The nation’s drug overdose epidemic worsened in 2021 in the second year of the COVID-19 pandemic, according to the Centers for Disease Control and Prevention. The CDC’s National Center for Health Statistics figures released Wednesday show a record 107,622 drug overdose deaths in 2021, a 14.9% increase from 93,655 overdose deaths the year before. While prescription painkillers and heroin drove the nation’s overdose epidemic last decade, the powerful synthetic opioid fentanyl is now responsible for most overdose deaths. Although the numbers are subject to change as medical examiners finish death investigations and report all cases, experts say the figures underscore the dangerous reach of predominantly illicit drugs and drug combinations.
Russia may annex occupied city in Ukraine
Russian-appointed authorities in the southern Ukraine city of Kherson announced plans Wednesday to seek annexation by Russia – and the Ukrainian response was that those authorities might as well ask to join ‘Mars or Jupiter.” Kirill Stremousov, deputy head of the Russian regional military-civilian administration, also said that, by the end of May, a bank for converting money to Russian rubles will start operating in the region and ultimately will be integrated into the Bank of Russia.Kherson, a Black Sea port city of almost 300,000, is one of few major Ukraine cities to be under Russian control.Ukraine presidential adviser Mykhailo Podoliak dismissed the annexation plan.
Inflation slowed in April, hinting that surges in consumer prices have peaked
Inflation remained elevated in April but eased off its 40-year high, signaling that a stomach-churning arises in consumer prices since last summer may have peaked. The consumer price index increased 8.3% annually, down from 8.5% in March, as a drop in gasoline prices offset a continuing run-up in food, rent and other costs, the Labor Department said Wednesday.

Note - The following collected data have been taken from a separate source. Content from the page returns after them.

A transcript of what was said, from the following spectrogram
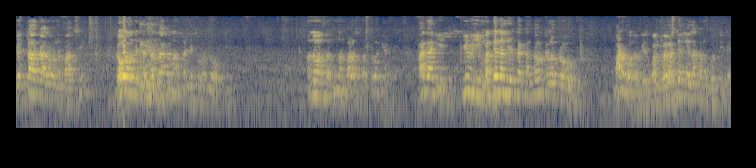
ಶಿಷ್ಟಾಚಾರವನ್ನು ಪಾಲಿಸಿ ಗೌರವದಿಂದ ಕರೆದಾಗ ನಾನು ಖಂಡಿತವಾಗಿ ಹೋಗ್ತೀನಿ. ಅನ್ನುವಂಥದ್ದು ನಾನು ಭಾಳ ಸ್ಪಷ್ಟವಾಗಿ ಹೇಳಿದೆ ಹಾಗಾಗಿ ಇವು ಈ ಮಧ್ಯದಲ್ಲಿ ಇರ್ತಕ್ಕಂಥವ್ರು ಕೆಲವೊಬ್ಬರು ಮಾಡ್ಬೋದು ಇದು ಒಂದು ವ್ಯವಸ್ಥೆಯಲ್ಲಿ ಎಲ್ಲ ತಮಗೆ ಗೊತ್ತಿದೆ.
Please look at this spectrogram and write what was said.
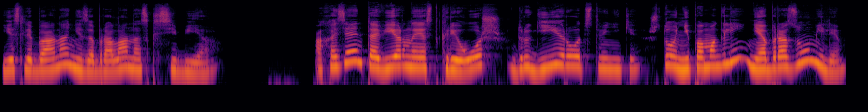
если бы она не забрала нас к себе. А хозяин таверны Эсткриош, другие родственники, что, не помогли, не образумили?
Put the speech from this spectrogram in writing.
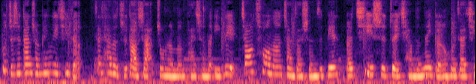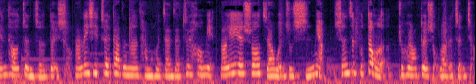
不只是单纯拼力气的，在他的指导下，众人们排成了一列，交错呢站在绳子边，而气势最强的那个人会在前头震慑对手，那力气最大的呢，他们会站在最后面。老爷爷说，只要稳住十秒，绳子不动了，就会让对手乱了阵脚。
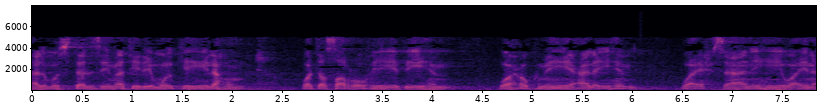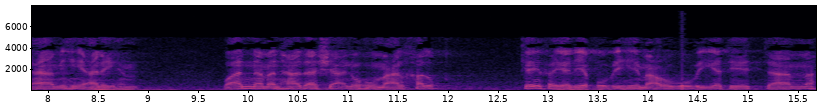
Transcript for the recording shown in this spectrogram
المستلزمة لملكه لهم وتصرفه فيهم وحكمه عليهم وإحسانه وإنعامه عليهم. وأن من هذا شأنه مع الخلق كيف يليق به مع ربوبيته التامة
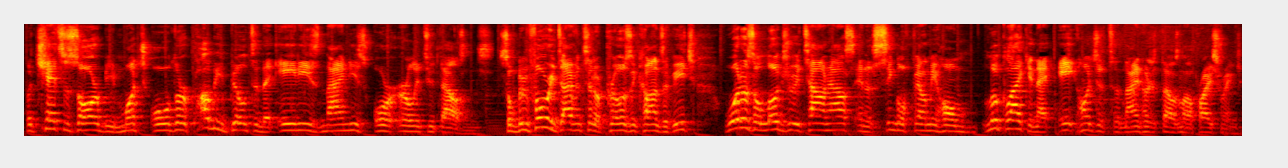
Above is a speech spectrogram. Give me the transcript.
but chances are be much older, probably built in the 80s, 90s, or early 2000s. So before we dive into the pros and cons of each, what does a luxury townhouse and a single family home look like in that 800 to $900,000 price range?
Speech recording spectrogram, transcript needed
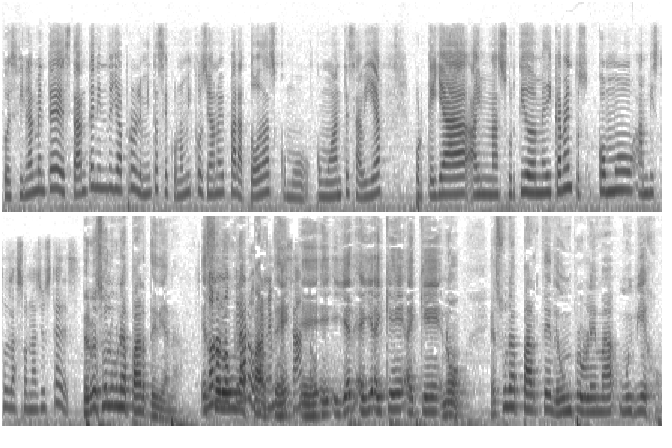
pues finalmente están teniendo ya problemitas económicos, ya no hay para todas como, como antes había, porque ya hay más surtido de medicamentos. ¿Cómo han visto las zonas de ustedes? Pero es solo una parte, Diana es solo una parte eh, eh, y hay, que hay que no es una parte de un problema muy viejo.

April’s pullback in the annual reading was the first since last August and halted five straight months of fresh 40-year highs. And much of the slowdown in the yearly measure reflected a 6.1% monthly drop in gas prices. Pump costs, however, have shot higher again in May, with regular unleaded hitting a record $4.37 a gallon Tuesday, according to AAA.

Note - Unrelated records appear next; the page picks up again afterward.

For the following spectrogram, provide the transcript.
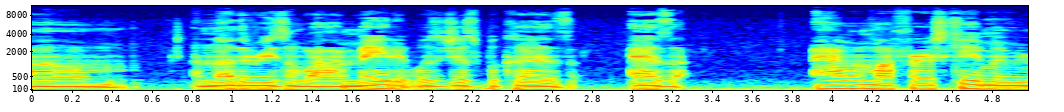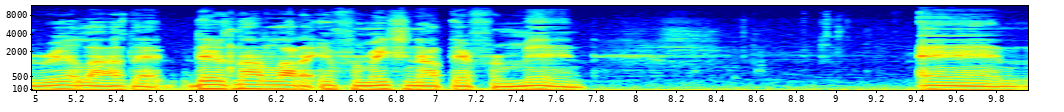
um, another reason why I made it was just because as having my first kid made me realize that there's not a lot of information out there for men. And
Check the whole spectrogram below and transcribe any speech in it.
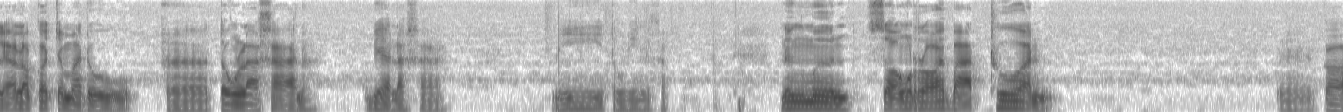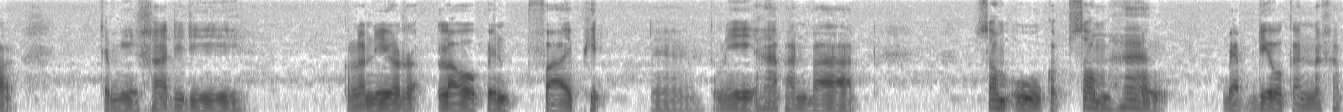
แล้วเราก็จะมาดูอ่าตรงราคานะเบี้ยราคา นี่ตรงนี้เลยครับหนึ่งหมื่นสองร้อยบาทท้วนอ่าก็จะมีค่าดีๆ กรณีเราเป็นฝ่ายผิดนะตรงนี้5,000บาท ซ่อมอู่กับซ่อมห้างแบบเดียวกันนะครับ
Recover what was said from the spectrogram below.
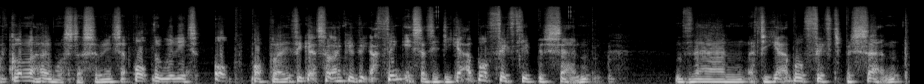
We've got the homelessness, so we need to up the we need to up populate. If you get so, I think it says if you get above fifty percent, then if you get above fifty percent,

☀️ It’s a scorcher: The calendar might say May, but the weather says July. Record-high temperatures will be challenged across a 2,000-mile-long stretch of the US this week thanks to an early-season heat wave. Check out what the weather is doing in your neck of the woods with a local forecast. And stay hydrated!
🕯 Remembering Dustin
Today, we’re rounding out The Short List a little differently. I need to introduce someone to you — and it’s not easy. Our editor of The Short List, Dustin Barnes, has died. He was 38. Dustin was a tremendous colleague and a very good friend. And every day, I carefully read, polished and edited this newsletter before it went out for all the world to see. You did n’t know it, but Dustin’s influence touched every part of The Short List. We loved to share jokes, write silly fake headlines (we called them “forbidden headlines”) and a million other little things you don’t really think about until someone is gone.
Dustin loved Mariah Carey. He loved. No. 1 fan. He had two cats, Vodka and Tonic. He was smart, loyal, handsome and wickedly hilarious. There are a million more things that could be said about Dustin, but right now, we’re simply missing him. We’re listening to Mariah Carey and smiling through tears. He might be a little annoyed we’re all being so mushy. But we’re thanking him for making us all better.
A break from the news
This is a compilation of stories from across the USA TODAY Network. Want this news roundup in your inbox every night? Sign up for The Short List newsletter here.
George is Digismak’s reported cum editor with 13 years of experience in Journalism